Assault is a serious criminal offence as defined by Section 265 of the Criminal Code of Canada. Assault is considered the application of force, either directly or indirectly, against another person, who has not consented to the force. The force does not have to cause injury to be considered assault. In addition, the uttering of threats to inflect bodily harm, injury, or death is an assault charge. Those facing assault charges, depending on the actual circumstance of the case, could receive as part of their penalty imprisonment.
The Crown has to review the circumstances surrounding assault criminal offences to determine exactly what charges to bring against the accused. There are two unique types of assaults: domestic assaults and sexual assaults which the Crown defines under the guidelines for assault, but are handled differently because they carry additional penalties if you are found guilty.
Assault Criminal Offences
When someone is charged with non-domestic and non-sexual assault, there are several different types of offences one might be facing, such as:
- Assault with a Weapon: Using a firearm, weapon, replica, or other object used in conjunction with the assault.
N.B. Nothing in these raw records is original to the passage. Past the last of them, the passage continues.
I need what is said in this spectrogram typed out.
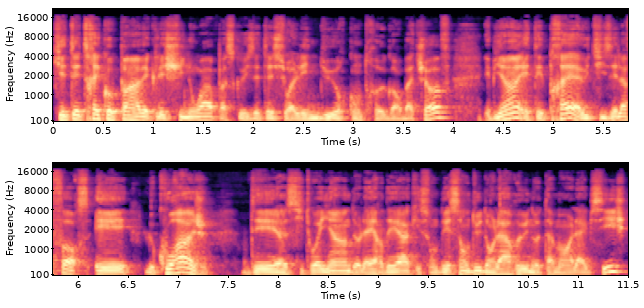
qui étaient très copains avec les Chinois parce qu'ils étaient sur la ligne dure contre Gorbatchev, eh bien étaient prêts à utiliser la force et le courage des euh, citoyens de la RDA qui sont descendus dans la rue, notamment à Leipzig,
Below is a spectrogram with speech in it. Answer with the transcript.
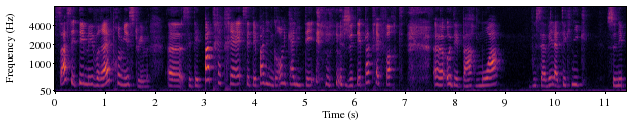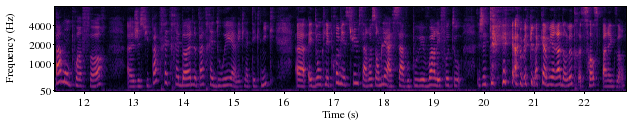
ça, c'était mes vrais premiers streams. Euh, c'était pas très très, c'était pas d'une grande qualité. J'étais pas très forte euh, au départ. Moi, vous savez, la technique, ce n'est pas mon point fort. Euh, je suis pas très très bonne, pas très douée avec la technique. Euh, et donc les premiers streams, ça ressemblait à ça. Vous pouvez voir les photos. J'étais avec la caméra dans l'autre sens, par exemple.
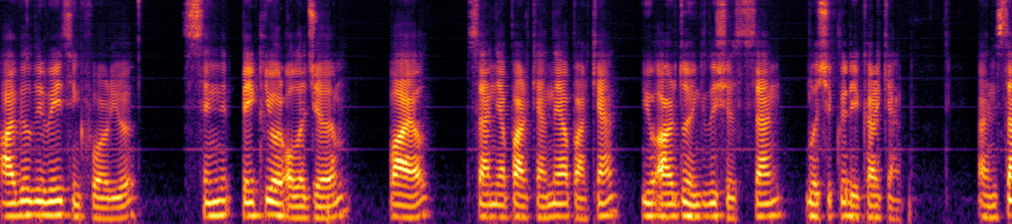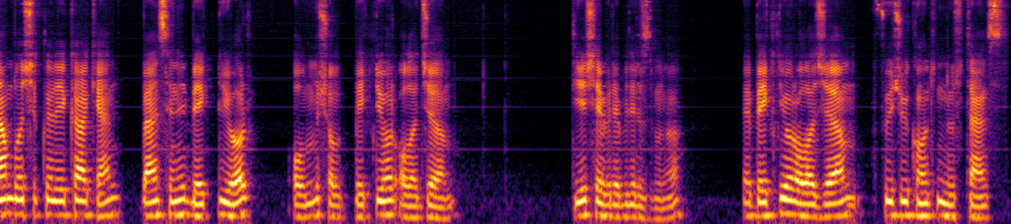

The weapon could even be a piece of clothing, like if a hoodie was placed tied the victim’s arms to restrain them.
- Assault Causing Bodily Harm: Inflicting injury to another during the assault. The injury does not have to be serious and could be as minor as a small bruise or a scratch.
- Aggravated Assault: Inflicting injury to another with the intention to maim, harm, disfigure or kill the victim and is used by the Crown in place of assault causing bodily harm for more serious injuries and in cases where the defendant intended on causing injury to the victim.
- Uttering Threats: Verbally threatening another, their property, or their pets and causing fear in the victim. The Crown can charge someone with both uttering threats and assault, should the defendant follow through on their threats.
Domestic Assault Criminal Offences
Domestic assault criminal offences are identical to those covered under non-domestic and non-sexual assaults. The key difference is the assault is carried out by the defendant against someone they have or had a relationship with at some point. This includes spouses, partners, girlfriends, boyfriends, parents, siblings, children, and other people with a close relationship to the defendant.
It is not unheard where a couple gets into an argument and one person pushes, slaps, or shoves the other and the “victim” files domestic assault charges because of emotional reasons, only to later want to withdraw their complaint. However, once charges have been filed and the Crown formally decides to prosecute the defendant, the complainant is unable to request the charges be dismissed.
Sexual Assault Criminal Offences
Sexual assault criminal offenses also follow the same definitions as non-domestic and non-sexual assaults with one primary difference: The indirect or direct force applied was sexual in nature. Sexual assault does not have to involve the actual act of sex. Touching someone’s body in private areas, or using a part of their body in a sexual manner without their consent is considered sexual assault.
Why Is Consent Vital to Assault Offences?
Consent is the agreement between two people where it is understood the force to be applied, either directly or indirectly by one to the other is mutually acceptable. Consent is not ongoing and can be withdrawn at any time by either person. If there was consent between both people, then there is not necessarily assault. However, if there is no consent, even in cases where one person assumes there is implied consent, they could be charged with criminal assault offence.